* [What is being asked]: Only one stretch of the data should be retyped: the lines from the line containing "Could you work" through the line containing "There's talking in". Keep pictures out of it.

* [Information supplied]:
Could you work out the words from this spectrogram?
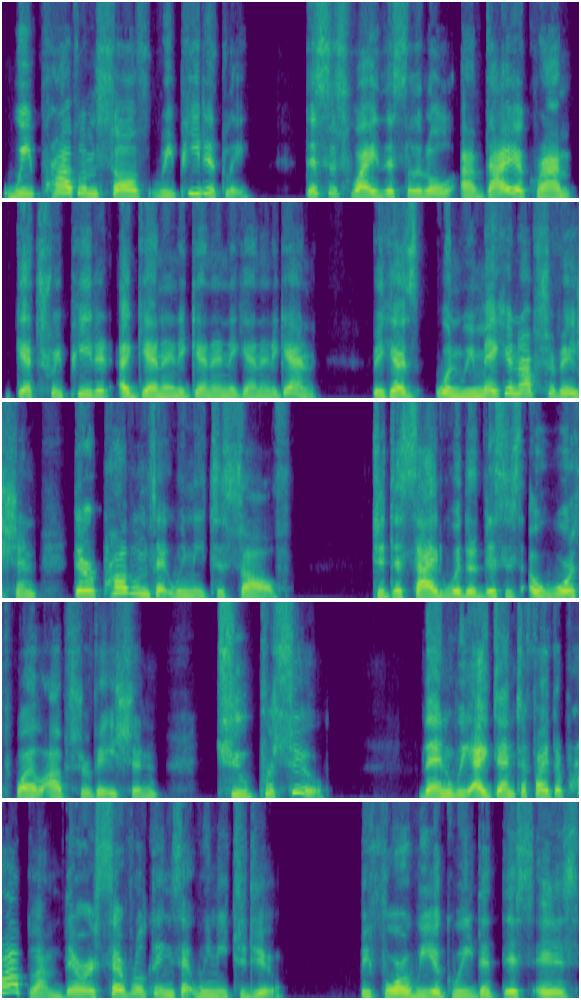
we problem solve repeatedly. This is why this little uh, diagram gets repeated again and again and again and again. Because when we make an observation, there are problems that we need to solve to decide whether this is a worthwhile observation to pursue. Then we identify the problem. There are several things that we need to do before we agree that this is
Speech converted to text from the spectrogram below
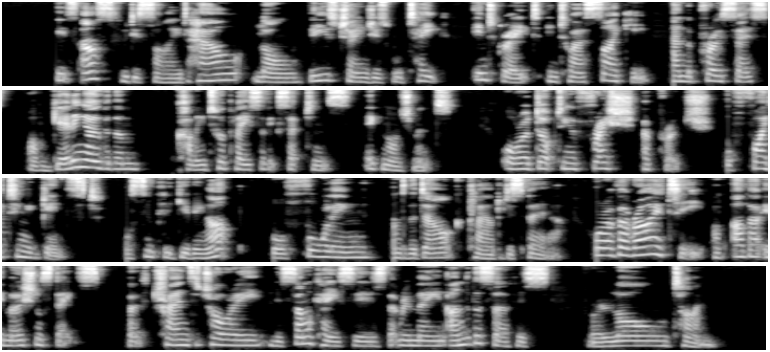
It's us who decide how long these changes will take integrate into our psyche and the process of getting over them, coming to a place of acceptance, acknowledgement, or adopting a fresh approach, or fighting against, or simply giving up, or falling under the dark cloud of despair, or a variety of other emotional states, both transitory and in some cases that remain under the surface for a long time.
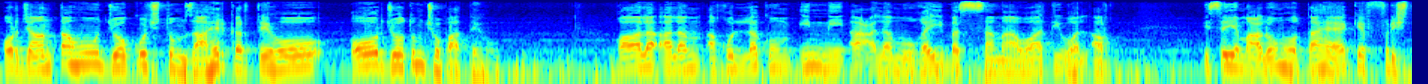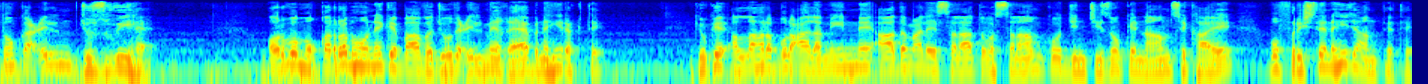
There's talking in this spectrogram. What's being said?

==

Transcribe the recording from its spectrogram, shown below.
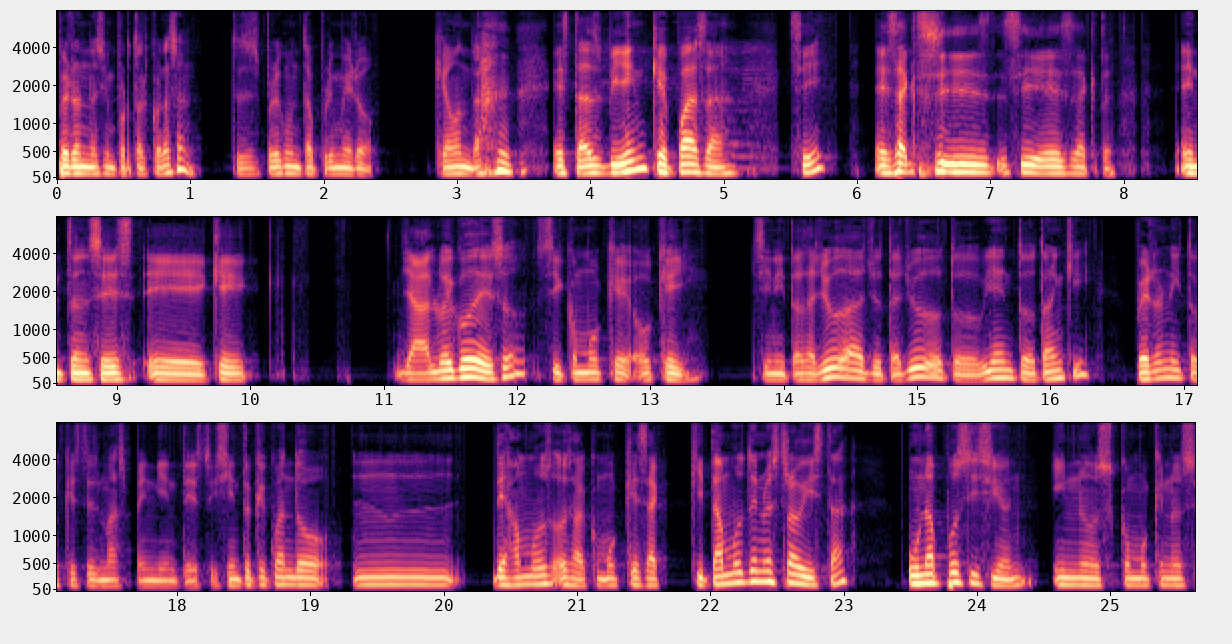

* [Result below]:
Could you work out the words from this spectrogram?
we problem solve repeatedly. This is why this little uh, diagram gets repeated again and again and again and again. Because when we make an observation, there are problems that we need to solve to decide whether this is a worthwhile observation to pursue. Then we identify the problem. There are several things that we need to do before we agree that this is
Speech converted to text from the spectrogram below
It's us who decide how long these changes will take integrate into our psyche and the process of getting over them, coming to a place of acceptance, acknowledgement, or adopting a fresh approach, or fighting against, or simply giving up, or falling under the dark cloud of despair, or a variety of other emotional states, both transitory and in some cases that remain under the surface for a long time.
There's talking in this spectrogram. What's being said?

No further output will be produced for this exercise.